TASK GOAL:
Reproduce the records that follow exactly; any picture among them stays out.

═════ EXTRACTED RECORDS ═════

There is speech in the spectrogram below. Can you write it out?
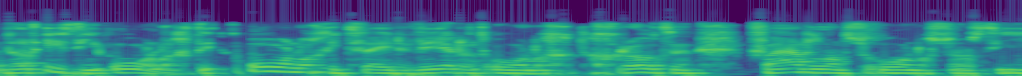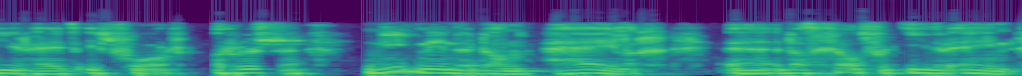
dat is die oorlog. Die oorlog, die Tweede Wereldoorlog, de grote vaderlandse oorlog zoals die hier heet, is voor Russen niet minder dan heilig. Uh, dat geldt voor iedereen.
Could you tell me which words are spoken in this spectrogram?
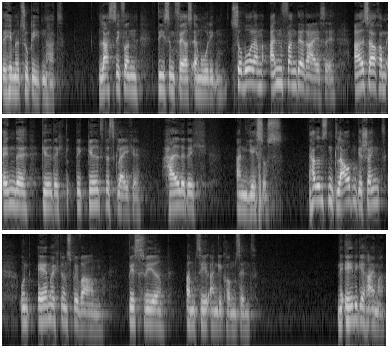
der Himmel zu bieten hat. Lass dich von diesem Vers ermutigen. Sowohl am Anfang der Reise als auch am Ende gilt, das Gleiche. Halte dich an Jesus. Er hat uns den Glauben geschenkt und er möchte uns bewahren, bis wir am Ziel angekommen sind. Eine ewige Heimat,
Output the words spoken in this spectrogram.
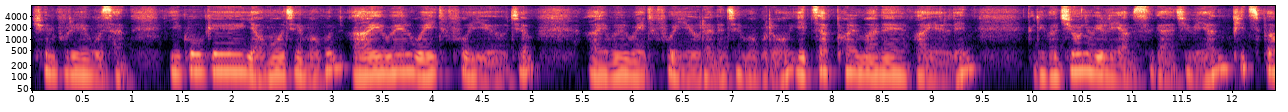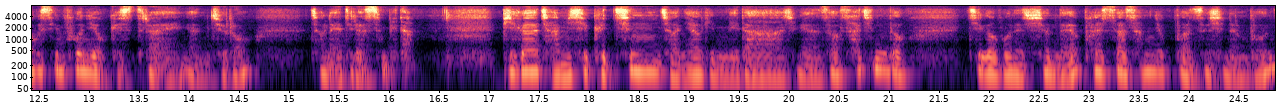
쉘브르의 우산 이 곡의 영어 제목은 I will wait for you죠. I will wait for you라는 제목으로 이자 펄만의 바이올린 그리고 존 윌리엄스가 지휘한 피츠버그 심포니 오케스트라의 연주로 전해드렸습니다. 비가 잠시 그친 저녁입니다 하시면서 사진도 찍어 보내주셨네요. 8436번 쓰시는 분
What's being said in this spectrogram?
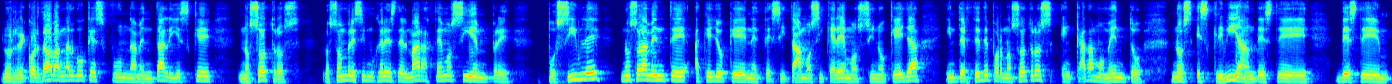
nos recordaban algo que es fundamental y es que nosotros, los hombres y mujeres del mar, hacemos siempre posible no solamente aquello que necesitamos y queremos, sino que ella intercede por nosotros en cada momento. Nos escribían desde, desde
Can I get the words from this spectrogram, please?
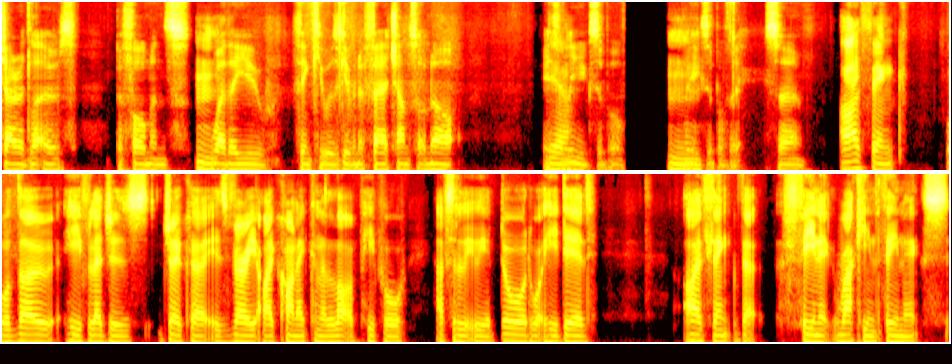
Jared Leto's performance, Mm. whether you think he was given a fair chance or not, it's Yeah. leagues above Mm. leagues above it. So I think, although Heath Ledger's Joker is very iconic and a lot of people absolutely adored what he did, I think that Phoenix, Joaquin Phoenix,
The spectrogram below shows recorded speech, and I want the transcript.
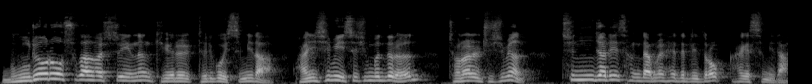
무료로 수강할 수 있는 기회를 드리고 있습니다. 관심이 있으신 분들은 전화를 주시면 친절히 상담을 해드리도록 하겠습니다.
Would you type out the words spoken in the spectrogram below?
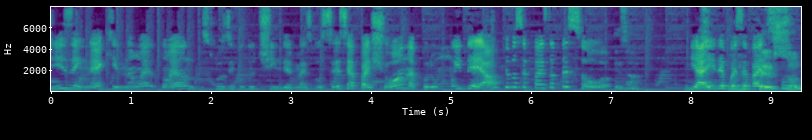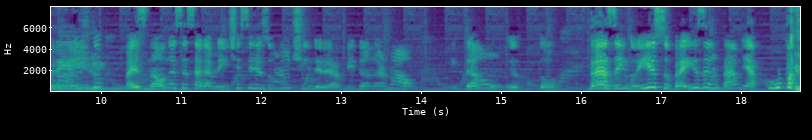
dizem, né, que não é, não é exclusivo do Tinder, mas você se apaixona por um ideal que você faz da pessoa. Exato. E aí depois Um você vai personagem, descobrindo, Mas não necessariamente se resume ao Tinder, é a vida normal. Então, eu tô trazendo isso pra isentar minha culpa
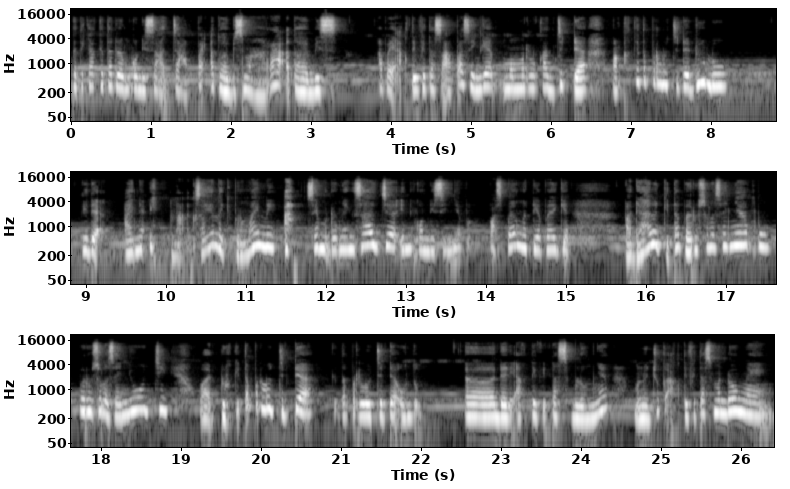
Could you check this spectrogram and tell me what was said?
ketika kita dalam kondisi capek atau habis marah atau habis apa ya aktivitas apa sehingga memerlukan jeda maka kita perlu jeda dulu. Tidak akhirnya ih anak saya lagi bermain nih. Ah saya mendongeng saja. Ini kondisinya pas banget dia bahagia. Padahal kita baru selesai nyapu baru selesai nyuci. Waduh kita perlu jeda. Kita perlu jeda untuk uh, dari aktivitas sebelumnya menuju ke aktivitas mendongeng.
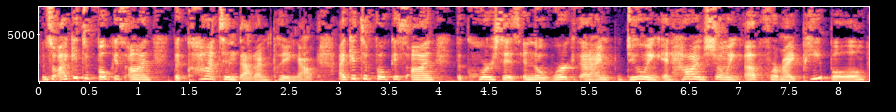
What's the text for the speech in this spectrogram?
And so I get to focus on the content that I'm putting out. I get to focus on the courses and the work that I'm doing and how I'm showing up for my people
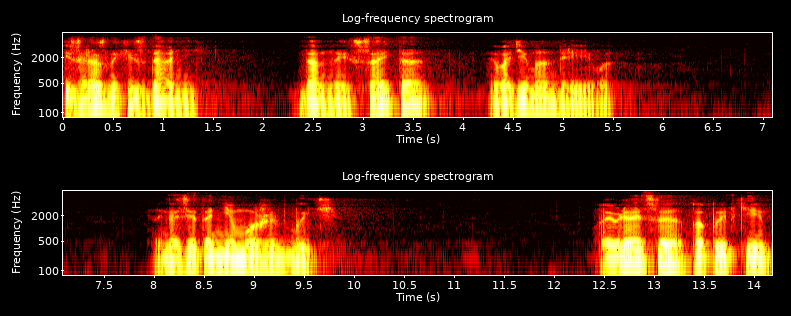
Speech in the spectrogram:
из разных изданий, Данные сайта Вадима Андреева. Газета «Не может быть». Появляются попытки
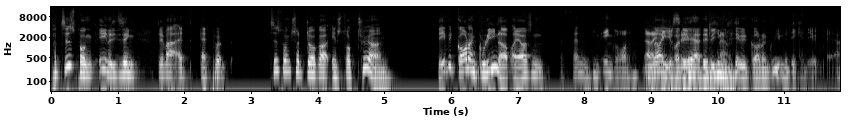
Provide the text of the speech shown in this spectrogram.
på et tidspunkt, en af de ting, det var, at, at på et tidspunkt, så dukker instruktøren David Gordon Green op, og jeg var sådan, hvad fanden? En enkelt rolle. Nå, en hvor det her, det ligner Ja. David Gordon Green, men det kan det jo ikke være.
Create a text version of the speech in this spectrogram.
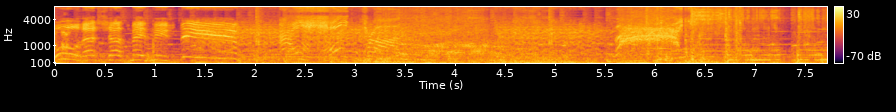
Oh, that shot made me stiff! Stop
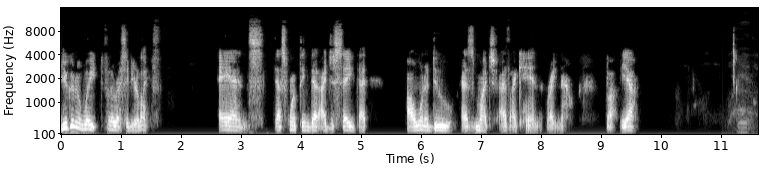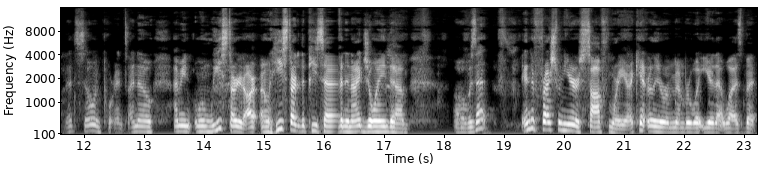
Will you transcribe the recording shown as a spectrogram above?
you're going to wait for the rest of your life. And that's one thing that I just say that I want to do as much as I can right now. But yeah. That's so important. I know. I mean, when we started our, when he started the P7 and I joined, um, oh, was that end of freshman year or sophomore year? I can't really remember what year that was, but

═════

ANSWER SPACE:
There is speech in the spectrogram below. Can you write it out?
dat is die oorlog. Die oorlog, die Tweede Wereldoorlog, de grote vaderlandse oorlog zoals die hier heet, is voor Russen niet minder dan heilig. Uh, dat geldt voor iedereen.
Could you tell me which words are spoken in this spectrogram?
der Himmel zu bieten hat. Lass dich von diesem Vers ermutigen. Sowohl am Anfang der Reise als auch am Ende gilt, das Gleiche. Halte dich an Jesus. Er hat uns den Glauben geschenkt und er möchte uns bewahren, bis wir am Ziel angekommen sind. Eine ewige Heimat,
Output the words spoken in this spectrogram.
쉘브르의 우산 이 곡의 영어 제목은 I will wait for you죠. I will wait for you라는 제목으로 이자 펄만의 바이올린 그리고 존 윌리엄스가 지휘한 피츠버그 심포니 오케스트라의 연주로 전해드렸습니다. 비가 잠시 그친 저녁입니다 하시면서 사진도 찍어 보내주셨네요. 8436번 쓰시는 분
What's being said in this spectrogram?
nos recordaban algo que es fundamental y es que nosotros, los hombres y mujeres del mar, hacemos siempre posible no solamente aquello que necesitamos y queremos, sino que ella intercede por nosotros en cada momento. Nos escribían desde, desde
Can I get the words from this spectrogram, please?
Jared Leto's performance, Mm. whether you think he was given a fair chance or not, it's Yeah. leagues above Mm. leagues above it. So I think, although Heath Ledger's Joker is very iconic and a lot of people absolutely adored what he did, I think that Phoenix, Joaquin Phoenix,
The spectrogram below shows recorded speech, and I want the transcript.
무료로 수강할 수 있는 기회를 드리고 있습니다. 관심이 있으신 분들은 전화를 주시면 친절히 상담을 해드리도록 하겠습니다.
Would you type out the words spoken in the spectrogram below?
dizem, né, que não é, não é exclusivo do Tinder, mas você se apaixona por um ideal que você faz da pessoa. Exato. E aí depois Um você vai personagem, descobrindo, Mas não necessariamente se resume ao Tinder, é a vida normal. Então, eu tô trazendo isso pra isentar minha culpa
Could you check this spectrogram and tell me what was said?
ketika kita dalam kondisi capek atau habis marah atau habis apa ya aktivitas apa sehingga memerlukan jeda maka kita perlu jeda dulu. Tidak akhirnya ih anak saya lagi bermain nih. Ah saya mendongeng saja. Ini kondisinya pas banget dia bahagia. Padahal kita baru selesai nyapu baru selesai nyuci. Waduh kita perlu jeda. Kita perlu jeda untuk uh, dari aktivitas sebelumnya menuju ke aktivitas mendongeng.
What's the text for the speech in this spectrogram?
And so I get to focus on the content that I'm putting out. I get to focus on the courses and the work that I'm doing and how I'm showing up for my people
Speech in the spectrogram:
из разных изданий, Данные сайта Вадима Андреева. Газета «Не может быть». Появляются попытки
Provide the text of the speech shown in this spectrogram.
på et tidspunkt, en af de ting, det var, at, at på et tidspunkt, så dukker instruktøren David Gordon Green op, og jeg var sådan, hvad fanden? En enkelt rolle. Nå, en hvor det her, det ligner Ja. David Gordon Green, men det kan det jo ikke være.
Create a text version of the speech in this spectrogram.
Oh, that shot made me stiff! Stop
Will you transcribe the recording shown as a spectrogram above?
you're going to wait for the rest of your life. And that's one thing that I just say that I want to do as much as I can right now. But yeah. That's so important. I know. I mean, when we started our, when he started the P7 and I joined, um, oh, was that end of freshman year or sophomore year? I can't really remember what year that was, but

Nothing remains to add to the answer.